From TreePeople’s Rainwater as Resource report:
Challenge: In the absence of a written maintenance agreement for the Broadous project, partners whose contractual obligations ended when construction did nevertheless found themselves working without compensation in an effort to maintain the viability of the project. The lack of a comprehensive and easy-to-use operations manual, inadequate communication among the partners and turnover among the district’s operations and maintenance staff exacerbated the problem.
Lesson: It is difficult to get anyone to accept liability as complicated issues arise. Construction and other
liabilities (such as issues of contaminated soils disposal, underground utilities, and construction fencing to ensure student safety) nevertheless have to be adopted. It is advisable to budget extra time, care and resources toward these challenges, and to plan quarterly meetings between representatives from all involved parties for the first year after construction. Written maintenance contracts and clear instructions should be developed and agreed upon before the project is completed.

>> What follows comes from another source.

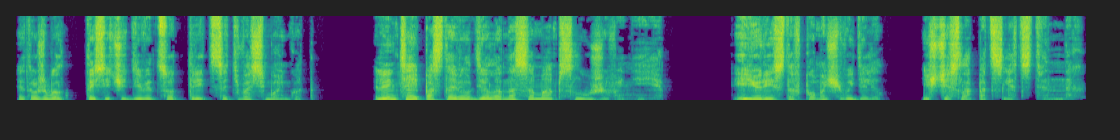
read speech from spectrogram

Despite the intensive resource demands of the planning and implementation phase, the project does not end once construction is complete. The project will only fulfill its purpose if there is sustained interest and a plan for continuity.